Washington: Researchers at the Vaccine and Infectious Disease Institute (VIDI) at Fred Hutchinson Cancer Research Center have concluded that an aggressive vaccination program that first targets children, and ultimately reaches 70 percent of the US population, would mitigate pandemic influenza H1N1 that is expected this fall.
The researchers came to the above conclusion after conducting computer modelling and analysis of observational studies.
Their study includes the first estimate of the transmissibility of pandemic H1N1 influenza in schools.
And the researchers recommends that 70 percent of children, ages 6 months to 18 years, be vaccinated first, as well as members of high-risk groups as identified by the US Centers for Disease Control and Prevention.
These groups include health care and emergency services personnel and those at risk for medical complications from pandemic H1N1 illness such as persons with chronic health disorders and compromised immune systems.
Two doses of vaccine, delivered three weeks apart, may be needed to confer adequate protection to the virus.
Corresponding author Dr. Ira Longini, and colleagues emphasized that a combination of factors - the availability of an effective vaccine to protect people against pandemic H1N1, coupled with the timing of the outbreak - will determine how quickly the epidemic can be slowed.
It was estimated that to bring the epidemic under control aggressive vaccination of the population must begin at least a month before the epidemic peak, concentrating on children as much as possible.
"Our estimates of pandemic H1N1 in households, schools and in the community places this virus in the higher range of transmissibility," said Dr. Yang Yang, first author of the paper and a staff scientist at VIDI.
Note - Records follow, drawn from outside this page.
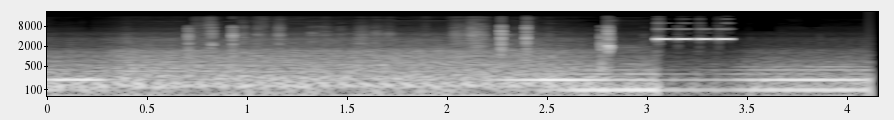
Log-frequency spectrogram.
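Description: Truck cab at highway speed: steady engine and road drone, with a few sharp clicks. Just after three seconds in come four quick, high electronic beeps.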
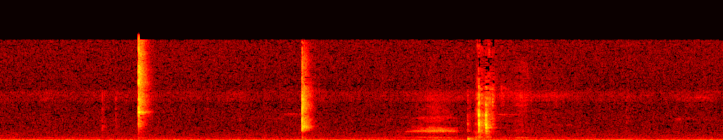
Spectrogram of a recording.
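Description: Small sharp clicks of needle-nose pliers and a steel split ring being worked onto a fishing spoon lure: two single clicks about a second and a half apart, then two or three in quick succession.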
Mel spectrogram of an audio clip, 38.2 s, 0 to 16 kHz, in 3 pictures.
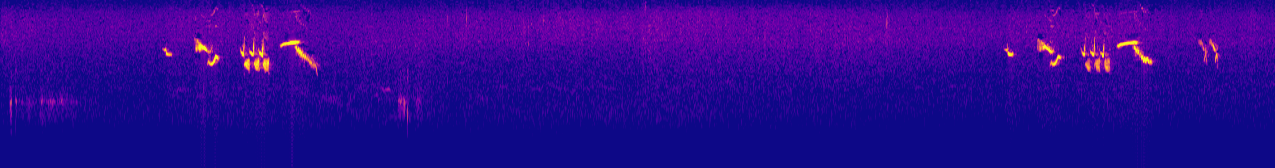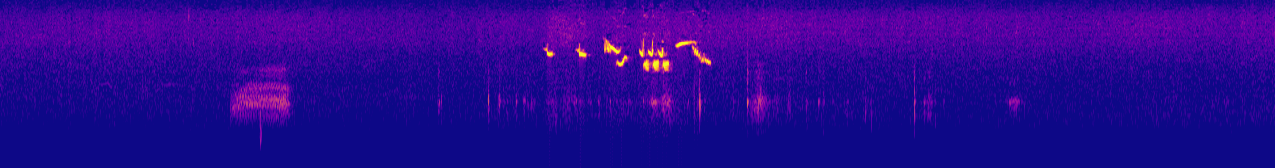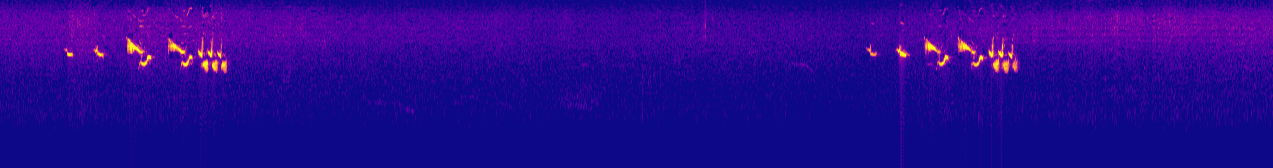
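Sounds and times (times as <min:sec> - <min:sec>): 
reed bunting calls: 0:01.6 - 0:04.2, 0:10.4 - 0:12.2, 0:17.7 - 0:20.4, 0:26.2 - 0:27.8, 0:34.2 - 0:35.7.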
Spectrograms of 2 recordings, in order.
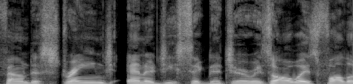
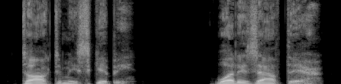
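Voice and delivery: ordinary delivery, nothing marked

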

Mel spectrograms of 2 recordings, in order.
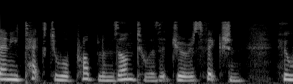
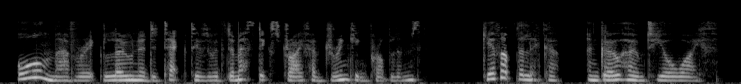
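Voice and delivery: usual speaking voice

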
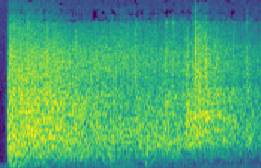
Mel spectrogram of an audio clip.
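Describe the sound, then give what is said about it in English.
A sudden heavy blast opens a dense, roaring wall of explosive noise as artillery shells burst in a wood that is a mass of flame, with trees crashing and further shell bursts cracking through the rumbling din before it slowly eases. “The wood is a mass of flame, shells bursting, trees crashing. All is confusion and din.”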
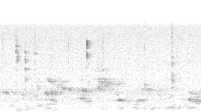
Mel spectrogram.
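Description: Quiet room tone with a few faint clicks from a computer mouse, clicking a button on screen.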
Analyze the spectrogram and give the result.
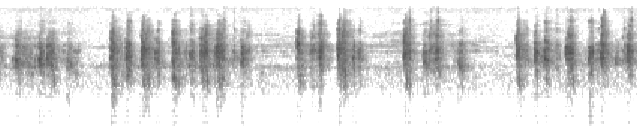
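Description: Both hands type quickly with their fingertips on a black plastic membrane-style computer keyboard with a hollow body. Bursts of rapid, dry, bright clicking keystrokes are separated by brief pauses, and each tap dies away almost instantly with no low thump.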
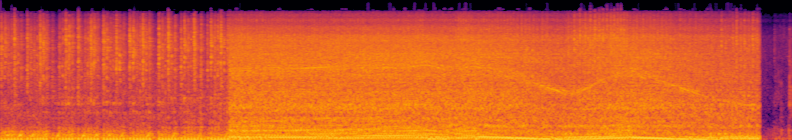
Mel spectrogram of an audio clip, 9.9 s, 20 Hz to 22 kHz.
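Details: Refreshed and reinstalled engine in a 1968 VW Bay Window bus barn find, first start: rough clattery catch, then the air-cooled flat-four settles into a steady, even idle with clean revs; runs healthy.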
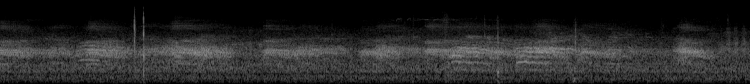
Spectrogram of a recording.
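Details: Many crows giving rough, grating caws in overlapping pulses roughly once a second, a continuous raucous din broken by brief louder bursts and a couple of sharp knocks.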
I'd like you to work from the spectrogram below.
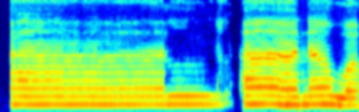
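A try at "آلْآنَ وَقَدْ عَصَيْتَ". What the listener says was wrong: Kurang, kurang. Kurang panjang. Baru 3 ketukan. 4. Al, gitu.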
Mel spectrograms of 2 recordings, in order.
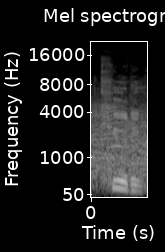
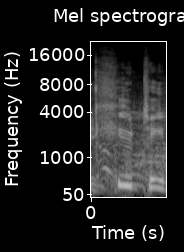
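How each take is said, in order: First: It is said as one blended two-syllable word. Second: It is said as two separate letter names. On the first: The speaker calls it wrong. "not cutie" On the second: The speaker calls it right. "Q T, not cutie"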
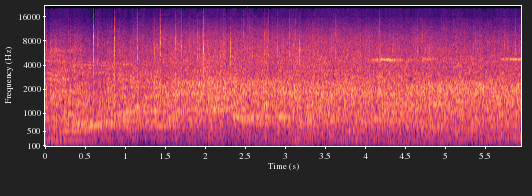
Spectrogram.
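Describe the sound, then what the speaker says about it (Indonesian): A crowd at an orphan charity gathering with a religious lecture claps steadily and densely for several seconds, loud and continuous, with a faint murmur of voices underneath. "Jangan tepuk tangan, kau bukan burung."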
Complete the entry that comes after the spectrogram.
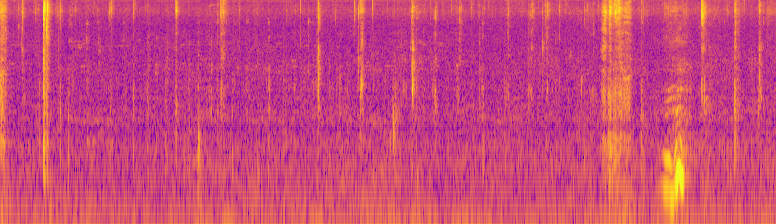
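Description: Close-up mouth sounds of a person chewing soft pork menudo and rice: small wet lip-smacking clicks scattered throughout. About twelve seconds in there is a louder brief noise, then a short voiced sound from the throat that rises and falls.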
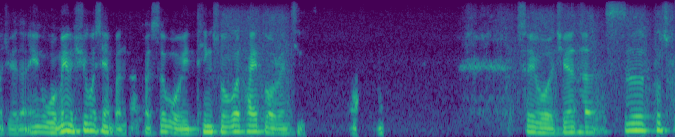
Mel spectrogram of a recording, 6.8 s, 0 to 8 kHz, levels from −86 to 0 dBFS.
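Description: From 1.27 to 1.44 s the speech dips by roughly 15 dB, then recovers. This is speech suppressed in double talk. An echo canceller likely mistook overlapping far-end talk for echo and turned this side down.

From 2.15 s to the end, a distortion rides on the speech, and the pauses fill with hiss. That is a stuck bit. One bit of each sample stays fixed, likely from a faulty line or converter, so values jump by its weight.

The suppression returns. From 2.96 to 4.43 s the speech sinks by as much as about 30 dB, in places nearly gone. From 4.59 to 4.88 s a milder dip follows, only about 5 dB.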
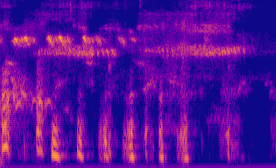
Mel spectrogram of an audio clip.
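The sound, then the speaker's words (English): Crickets chirp in a backyard in Iowa: a high, shrill, rapidly pulsed trill that repeats in quick bursts before fading out near the end. “We found Ron's crickets in his backyard. There we go. There we go. Yes, that's all we need. Back by popular demand. Ron's backyard crickets in Iowa.”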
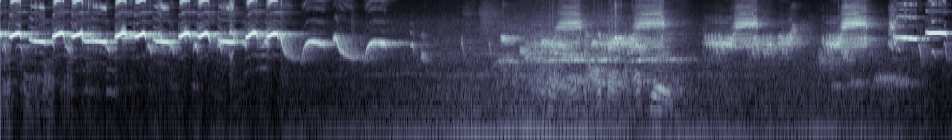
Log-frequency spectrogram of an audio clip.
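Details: Owner-trained Chinese hwamei from the Mekong Delta region of Vietnam. A series of clear, ringing whistled notes repeats rapidly at the start and gives way to rougher sounds and background voices, then short whistles return at the end.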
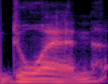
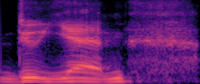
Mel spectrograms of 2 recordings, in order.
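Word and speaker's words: Duyen: And first, I want to say apologies to Dwen. I've been saying her name wrong this entire time. I've been saying Du Yen, but it's Dwen.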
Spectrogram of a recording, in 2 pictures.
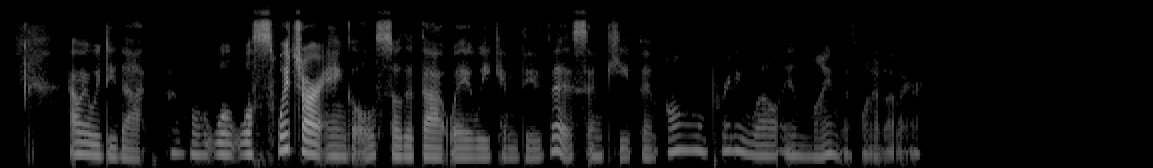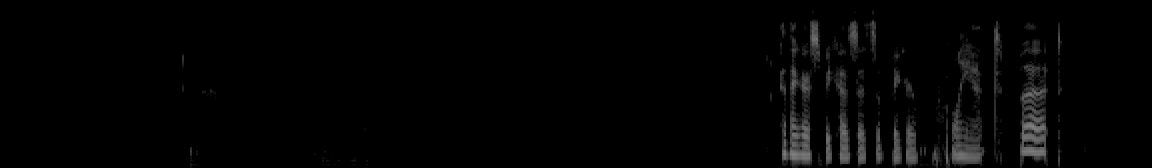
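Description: A young woman talks with animation close to a headset microphone.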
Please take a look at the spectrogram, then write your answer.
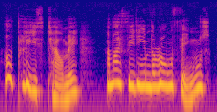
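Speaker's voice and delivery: put-on high, sweet old lady voice; Mrs Silver voice. A narrator's reading. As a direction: lift into a gentle, doting lady.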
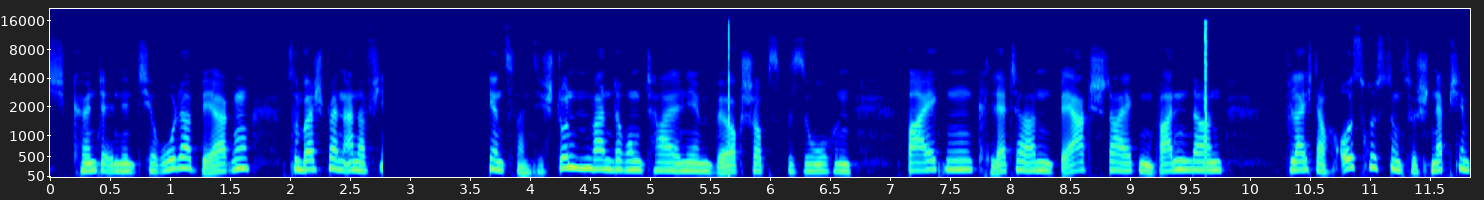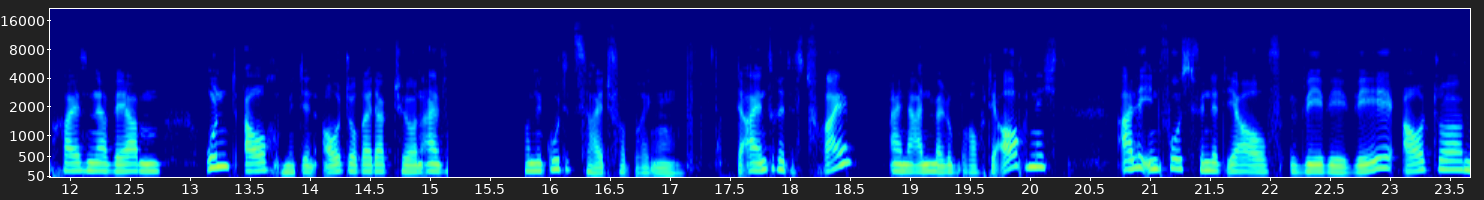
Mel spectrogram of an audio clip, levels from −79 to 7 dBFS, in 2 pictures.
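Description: At 2.77 s, right after "an einer", the speech cuts to silence for about 0.89 s and resumes at 3.67 s. This is a playback stall, most likely because the player ran short of data or its audio thread was held up, so nothing reached the output until it caught up.

At 5.65 s and again at 9.62 s, a loud crack lasting about 10 ms cuts across the speech. Each is an uninitialised buffer: a block was sent to the output before any audio had been written into it, so whatever values were left in memory played as samples, giving that abrupt crack.

A second playback stall falls between 15.14 s and 15.80 s. The sound drops out for about 0.65 s before continuing with "eine gute". The likely cause is again the player being starved of data or blocked, leaving the output silent until it recovered.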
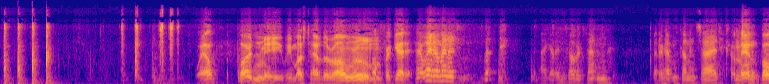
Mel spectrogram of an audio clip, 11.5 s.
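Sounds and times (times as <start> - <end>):
knocking on a hotel room door: 0.0 - 1.0
speech: 3.0 - 7.6, 8.2 - 11.5.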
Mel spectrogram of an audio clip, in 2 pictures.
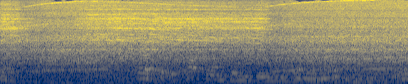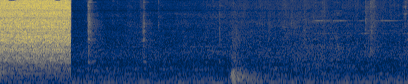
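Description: Handheld angle grinder grinding metal, its whine dipping and recovering as it bites, then cutting off suddenly about five seconds in; it is shaping a replacement clutch lever for the motorcycle. A single light knock follows.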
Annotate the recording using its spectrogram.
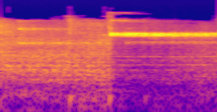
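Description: Sports hall ambience during a volleyball match: general crowd and court noise with a ball bouncing on the hall floor. About a second in, a steady high whistle tone starts and holds.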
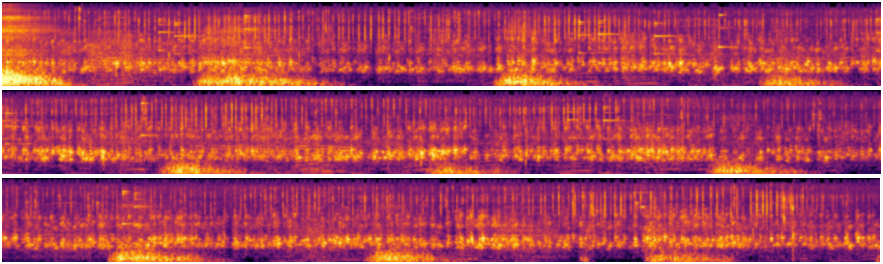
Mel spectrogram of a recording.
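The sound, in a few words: clucking crowd of chickens in video game Minecraft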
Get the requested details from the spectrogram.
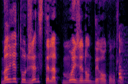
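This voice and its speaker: A man's voice: high-pitched, sing-song, fairly quick. A man hosting a reaction video, commenting casually and mockingly with bursts of laughter.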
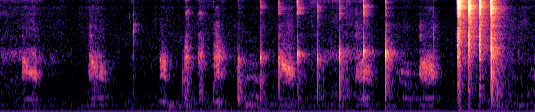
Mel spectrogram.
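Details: Black francolin, known locally as kala teetar, a male calling his mate on a teetar bird farm; harsh, grating mid-pitched notes that speed up into a rapid clicking series, ending in a burst of loud, sharp cracking notes.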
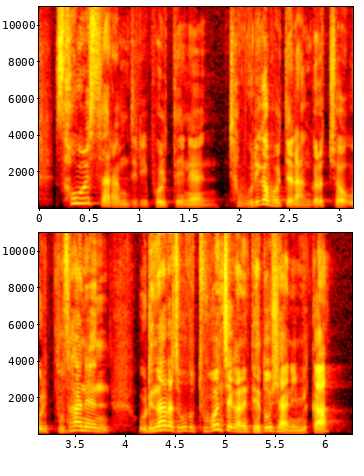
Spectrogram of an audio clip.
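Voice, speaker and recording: In a very clean recording with a silent background, a man with a strong Gyeongsang accent speaks at a fairly quick pace, using vocal fry and very wide pitch swings. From Daegu, South Korea. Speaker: pastor. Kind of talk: sermon.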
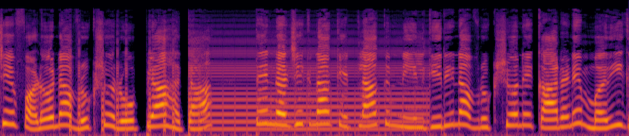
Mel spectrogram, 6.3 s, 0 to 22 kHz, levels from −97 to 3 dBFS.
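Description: Right after "જે ફળોના", from 0.70 to 1.74 s, GSM signalling bursts break in: a nearby 2G phone's radio pulses get rectified, giving galloping ticks and short 217 Hz buzzes nearly as loud as the speech. Then from 1.89 to 4.30 s it settles into a steady GSM phone buzz, the phone now in a call, with a hard, raspy 217 Hz tone about 12 dB under the speech.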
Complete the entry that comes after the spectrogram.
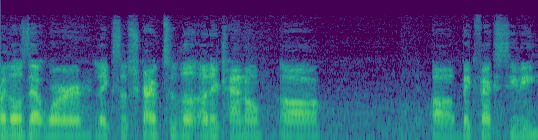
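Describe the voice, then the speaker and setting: This man talks at a moderate pace in a fairly high pitch, his intonation monotone and flat, and the sound is dry and close with no echo. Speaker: car vlogger. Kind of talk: casual vlog talk. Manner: hesitant, many fillers.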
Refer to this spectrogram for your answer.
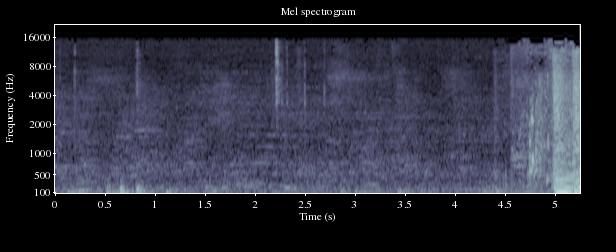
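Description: A low, murky wash of background noise gives way near the end to a sudden loud, brief burst of bathtub water splashing.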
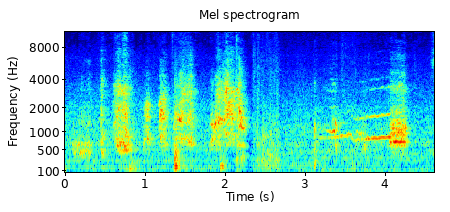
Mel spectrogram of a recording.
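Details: Backyard hens in a barn on a rainy morning, fussing and fighting over a nesting box while trying to lay; loud, harsh clucks and squawks in quick bursts, ending in drawn-out, higher whining notes, protesting another hen occupying the wanted box.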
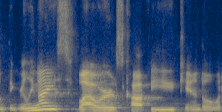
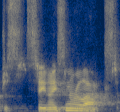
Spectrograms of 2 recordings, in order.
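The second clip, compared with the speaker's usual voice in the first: usual speaking voice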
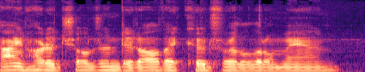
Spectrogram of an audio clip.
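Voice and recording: The text is read aloud. The reading voice is natural.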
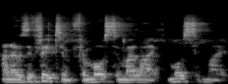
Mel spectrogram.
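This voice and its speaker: A man's voice: on the low side, fast, a bit bright, roomy sound. A middle-aged man from Ireland, telling his own story as a guest on a video call, rambling and correcting himself earnestly. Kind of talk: personal testimony in an interview.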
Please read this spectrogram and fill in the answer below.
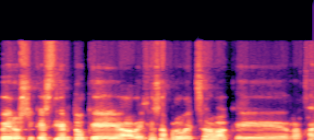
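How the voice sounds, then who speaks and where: A fairly slow pace from a woman with a bright, sharp tone. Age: 50s. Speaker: nurse and marathon runner. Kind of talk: interview. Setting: remote call.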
The authors concluded that although social distancing and the use of antiviral medicines can be partially effective at slowing pandemic flu spread, vaccination remains the most effective means of pandemic influenza control.
The study has been published in Science Express, the early online edition of the journal Science.